The Canadian Coast Guard still has about five to seven days of ice-breaking operations around New Brunswick’s Acadian Peninsula, the acting superintendent of Ice Operations Atlantic, Trevor Hodgson, reported Wednesday.
Ice had started its normal regression from the Gulf of St. Lawrence by early March but a few days of northeasterly winds in mid-March reversed that trend.
“It hit the Gulf pretty hard, he said.
“It essentially took all the ice that was in the Gulf and compacted it into three big piles,” he said of how it pushed the ice against Prince Edward Island’s north shore and some into the eastern and western entrances to the Northumberland Strait. Because the ice was so compressed by the pressure, it has taken longer for it to decompress and move out. He said that’s happening now and cargo ships have been able to make it into port in Summerside and Charlottetown without ice-breaker assistance.
While P.E.I. is now breaking free of winter’s grasp on its own, Hodgson said there still remains several days of ice-breaking operations in northern New Brunswick. Of particular concern are the Acadian Peninsula ports of Shippagan, Caraquet and Lemèque, where many of the region’s crab boats are based.
There was so much pack ice that the hovercraft could not get into port and the 83-meter ice-breaker, the Sir William Alexander, had to be called in to conduct four break-outs in Chaleur Bay and Shippagan Bay.
The hovercraft has since taken over and has logged four days in Shippagan Bay and around Shippagan wharf.
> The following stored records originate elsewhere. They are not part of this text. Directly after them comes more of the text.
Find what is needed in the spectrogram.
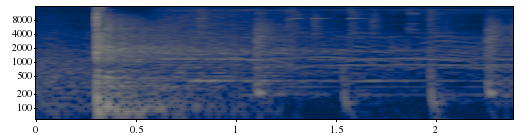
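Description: A basketball bounce on a hard floor as an intro sound effect: one sharp bounce about a third of a second in that fades out, followed by a faint held musical note and a few light ticks.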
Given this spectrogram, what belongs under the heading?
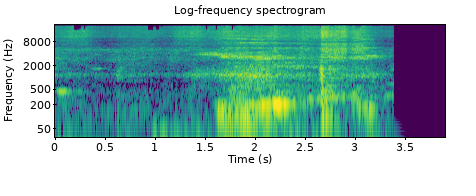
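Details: A grandfather snoring: a single loud, rough snort with a brief whistling edge on the in-breath.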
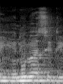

Fishermen have started to launch their crab boats but shore-fast ice is still denying them access to the fishing grounds.
Once the ports are free and the fast ice has moved off, buoys to mark the channels will still have to be placed before the crab fishery can open, Hodgson acknowledged.
“We don’t really have a set (opening) day. We’re basically working with the weather to go day-by-day,” said Hodgson who acknowledged near gale force wind out of the east on Tuesday has helped clear some of the fast ice.